The decision to withdraw its appeals against the Federal Shariat Court’s (FSC) ruling on Pakistan’s interest-free banking system was made public on Wednesday by Finance Minister Ishaq Dar.
According to Islamic law, the Holy Quran, and Sunnah, the FSC ruled in April that the prohibition of Riba (interest) was absolute in all of its forms and manifestations. As a result, it ought to be eliminated from the country in five years.
After 20 years, a decision was made about the matter.
A 298-page decision written by Justice Dr Syed Muhammad Anwer and supported by two other judges stated, “We are of the view that five years period is reasonably enough time for the implementation of our decision completely i.e. convert the economy of Pakistan into, an equitable, asset-based, risk sharing and interest-fee economy.”

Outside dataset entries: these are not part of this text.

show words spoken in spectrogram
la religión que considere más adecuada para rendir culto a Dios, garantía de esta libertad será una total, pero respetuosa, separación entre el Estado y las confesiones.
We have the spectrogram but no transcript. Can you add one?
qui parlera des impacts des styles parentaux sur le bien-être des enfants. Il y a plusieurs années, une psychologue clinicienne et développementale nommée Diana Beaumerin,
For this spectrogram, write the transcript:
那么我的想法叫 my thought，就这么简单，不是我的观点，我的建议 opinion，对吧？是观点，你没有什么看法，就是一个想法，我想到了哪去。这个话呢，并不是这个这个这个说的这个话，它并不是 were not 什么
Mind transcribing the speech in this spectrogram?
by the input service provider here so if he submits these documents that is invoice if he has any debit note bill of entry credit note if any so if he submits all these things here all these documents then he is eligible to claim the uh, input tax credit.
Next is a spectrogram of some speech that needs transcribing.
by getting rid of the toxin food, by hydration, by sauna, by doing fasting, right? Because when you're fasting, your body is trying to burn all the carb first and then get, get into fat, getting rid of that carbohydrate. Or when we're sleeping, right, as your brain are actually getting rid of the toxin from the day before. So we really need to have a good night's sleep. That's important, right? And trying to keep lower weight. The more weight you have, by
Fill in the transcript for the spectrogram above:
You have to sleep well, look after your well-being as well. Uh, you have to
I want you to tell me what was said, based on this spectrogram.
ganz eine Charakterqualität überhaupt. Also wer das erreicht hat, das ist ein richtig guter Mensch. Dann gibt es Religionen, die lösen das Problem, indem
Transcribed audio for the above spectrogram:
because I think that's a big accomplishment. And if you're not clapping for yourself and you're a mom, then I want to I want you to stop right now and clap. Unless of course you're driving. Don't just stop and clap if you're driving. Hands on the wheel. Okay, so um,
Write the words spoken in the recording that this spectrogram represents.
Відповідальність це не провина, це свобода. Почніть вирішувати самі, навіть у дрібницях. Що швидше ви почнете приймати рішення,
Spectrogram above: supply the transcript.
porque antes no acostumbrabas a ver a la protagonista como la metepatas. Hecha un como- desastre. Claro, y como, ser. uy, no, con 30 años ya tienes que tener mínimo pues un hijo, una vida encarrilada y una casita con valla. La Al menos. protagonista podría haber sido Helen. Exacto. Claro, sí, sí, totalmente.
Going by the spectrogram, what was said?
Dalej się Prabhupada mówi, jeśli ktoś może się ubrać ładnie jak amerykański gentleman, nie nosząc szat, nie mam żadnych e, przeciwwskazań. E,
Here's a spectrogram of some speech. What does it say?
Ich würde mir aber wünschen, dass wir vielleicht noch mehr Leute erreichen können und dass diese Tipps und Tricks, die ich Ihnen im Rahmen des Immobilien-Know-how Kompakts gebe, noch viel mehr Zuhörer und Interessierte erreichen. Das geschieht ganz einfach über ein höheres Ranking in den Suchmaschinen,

“Therefore, we would specify that the decision shall take effect by way of the entire elimination of Riba from Pakistan on the 31st day of December 2027,” it continued.

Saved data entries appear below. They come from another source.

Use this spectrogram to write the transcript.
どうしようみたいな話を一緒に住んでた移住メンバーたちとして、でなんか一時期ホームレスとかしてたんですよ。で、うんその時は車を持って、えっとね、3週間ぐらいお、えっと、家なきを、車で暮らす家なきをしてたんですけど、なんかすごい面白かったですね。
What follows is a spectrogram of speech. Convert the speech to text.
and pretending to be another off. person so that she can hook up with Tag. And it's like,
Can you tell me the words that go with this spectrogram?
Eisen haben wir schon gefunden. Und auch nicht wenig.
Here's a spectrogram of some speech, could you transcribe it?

The Supreme Court heard an appeal from the State Bank of Pakistan (SBP) challenging the decision.
Dar remarked at a news conference in Islamabad, “On behalf of the government, I am announcing today that we are withdrawing our appeals [against the decision].”
He admitted that Pakistan has not made the necessary progress toward an interest-free banking system. He said, “There are certain challenges since this [the current] has been the country’s banking system for the past 75 years, which would need to be changed.
He said that choice was made with the SBP governor’s approval and after receiving approval from Prime Minister Shehbaz Sharif.
Dar declared that the administration will make every effort to adopt the Islamic banking system quickly. “God willing,” he said, “we will lead Pakistan toward an interest-free economy.”
Salman Akram Raja submitted the petition on behalf of the SBP in June, and four more private banks appealed the FSC’s decision at the same time. The parties mentioned in the petition include the Ministry of Finance, the Ministry of Law, the chairman of the Banking Council, and others.
According to the central bank’s appeal, the FSC found the regulations governing savings certificates to be anti-Islamic and ordered their modification despite the Supreme Court’s remand order.
The banks requested that the Sharia court’s ruling be challenged and that the extent of the issues raised in the decision be amended.